In recent years, two U.S. organizations have conducted smear campaigns against charities and human rights groups that appear intended to shut down or limit humanitarian assistance, peacebuilding and human rights advocacy by or on behalf of Muslim communities. They target groups working in places with large Muslim populations, including Palestine and south Asia. Their work has been used to fuel “lawfare” attacks in the U.S. and abroad by groups such as the Zionist Advocacy Center.
Middle East Forum (MEF)
The Middle East Forum (MEF), founded in 1990 by Daniel Pipes, is described as a conservative think tank. It purportedly “promotes American interests in the Middle East and protects Western values from Middle Eastern threats.”1 It became a nonprofit organization in 1994. It publishes the Middle East Quarterly and the Middle East Intelligence Bulletin and runs several projects, including Campus Watch, Islamist Watch, among others.2

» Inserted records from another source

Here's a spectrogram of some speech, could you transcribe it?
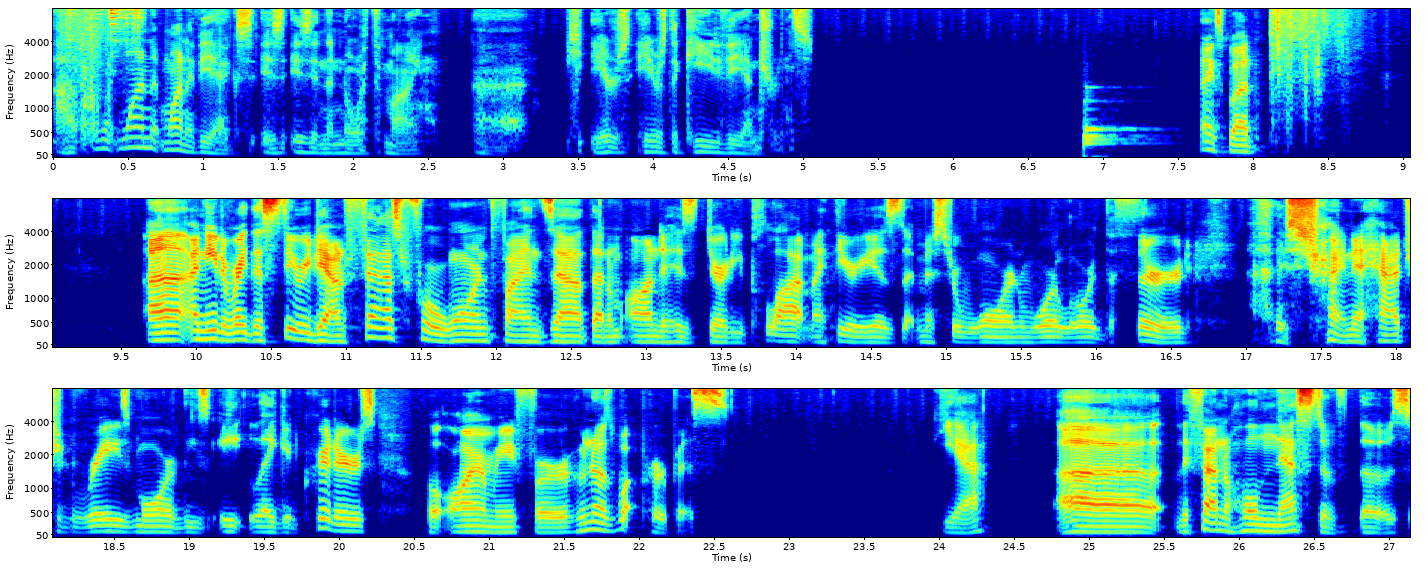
Uh, one, one of the eggs is, is in the north mine. Uh, here's, here's the key to the entrance. Thanks, bud. Uh, I need to write this theory down fast before Warren finds out that I'm onto his dirty plot. My theory is that Mr. Warren, Warlord III, is trying to hatch and raise more of these eight legged critters will arm me for who knows what purpose. Yeah. Uh, they found a whole nest of those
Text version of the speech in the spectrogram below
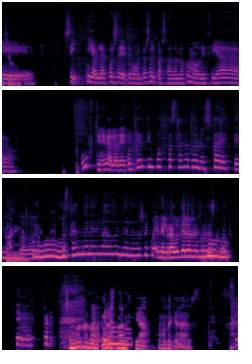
eh, sí, y hablar pues de, de momentos del pasado, ¿no? Como decía... Uf, ¿quién era? La de cualquier tiempo pasado nos parece mejor. Uh, Buscando en el baúl de los recuerdos. En el Raúl de los recuerdos, como... Somos los tía. ¿Cómo te quedas? sí.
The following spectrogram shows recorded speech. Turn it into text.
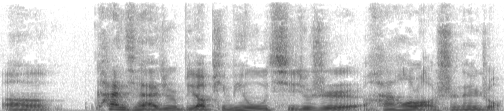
呃，看起来就是比较平平无奇，就是憨厚老实那种。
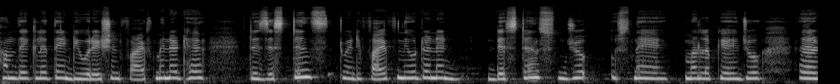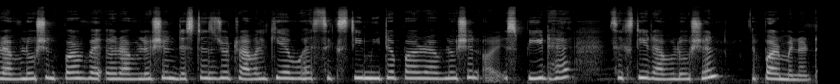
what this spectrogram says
हम देख लेते हैं ड्यूरेशन फाइव मिनट है रेजिस्टेंस ट्वेंटी फाइव न्यूटन है डिस्टेंस जो उसने मतलब कि जो रेवोल्यूशन पर रेवोल्यूशन डिस्टेंस जो ट्रैवल किया है, वो है सिक्सटी मीटर पर रेवोल्यूशन और स्पीड है sixty revolution per minute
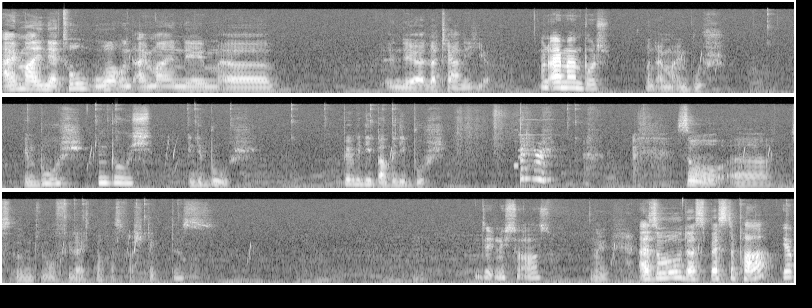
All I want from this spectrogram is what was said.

The Bridge Initiative at Georgetown University has conducted a thorough analysis of MEF.3 It says:
“The Middle East Forum is a right-wing anti-Islam think tank that spreads misinformation, creates ‘watchlists’ targeting academics, and advocates hawkish foreign policy. MEF provides funding to numerous anti-Muslim organizations and has provided legal services to a number of anti-Muslim activists including Geert Wilders and Tommy Robinson.”
In 2017, a British court ordered Sam Westrop, now director of MEF’s Islamist Watch project, to pay £140,000 in libel damages after finding that he falsely alleged that Mohammed Ali Harrath, CEO and founder of the Islam Channel, was guilty of terrorism.4 Since then, MEF has attempted to disrupt funding to a large Muslim charity in the UK, in the form of a U.S. congressional budget amendment, and attacked a U.S.-based Muslim charity by feeding disinformation that drove introduction of a House Resolution and a letter to the U.S. State Department demanding an investigation of the charity.
A 2011 study by the Center for American Progress (CAP) stated that Pipes has “parlayed his prestigious academic credentials to great effect,” but has “become increasingly out of touch with the realities of the Muslim world at home and abroad, making more extreme and unfounded observations about Islam in the United States.”5
One MEF target, academic Juan Cole of the University of Michigan, described his experience:
“First they harass you and try to have you spied on. Then they threaten, bully and try to intimidate you. And if that fails and you show some spine, then they simply lie about you. (In this case the lies are produced by quoting half a passage, or denuding it of its context, or adopting a tone of pained indignation when quoting a perfectly obvious observation).”6
Investigative Project on Terrorism (IPT)
IPT was founded by Steve Emerson in 1995 and it became a nonprofit organization in 2006. The group and Emerson have come under fire for making false claims about Muslims and Emerson’s “history of peddling questionable facts.”7 His claims regarding British Muslims in Birmingham, England and “no-go zones” were heavily criticized, leading to a censure of Fox News by Ofcom (the UK’s communications regulator), which said the remarks were “materially misleading and had the potential to cause harm and offence to viewers.”8
The CAP report cites another example:
“In 1997, Emerson presented the Associated Press with a purported FBI dossier showing ties
between Muslim American organizations and radical Islamist groups. The AP reporters concluded the dossier was created by Emerson and ‘[Emerson] had edited out all phrases, taken out anything that made it look like his.’ Another AP reporter stated, ‘[Emerson] could never back up what he said. We couldn’t believe that document was from the FBI files.’ ”9
In addition, IPT’s status as a nonprofit organization has been criticized as a lucrative platform for Emerson.10 Charity Navigator posts an advisory for the organization, noting that its 2010 IRS filings show that 100 percent of the group’s income was directed to IPT’s CEO and founder’s for-profit management company, while more recent filings show income going to “management,” a practice that Charity Navigator describes as “atypical.”11 The site further notes that it has reached out to IPT for further clarification “but have not received an adequate explanation.”12 A 2015 version of the CAP report asserts similar findings, stating that “IPT employs unsubstantiated threats that portray Muslims as dangerous to accrue funding often transferred to Emerson’s for-profit entity, SAE Productions.13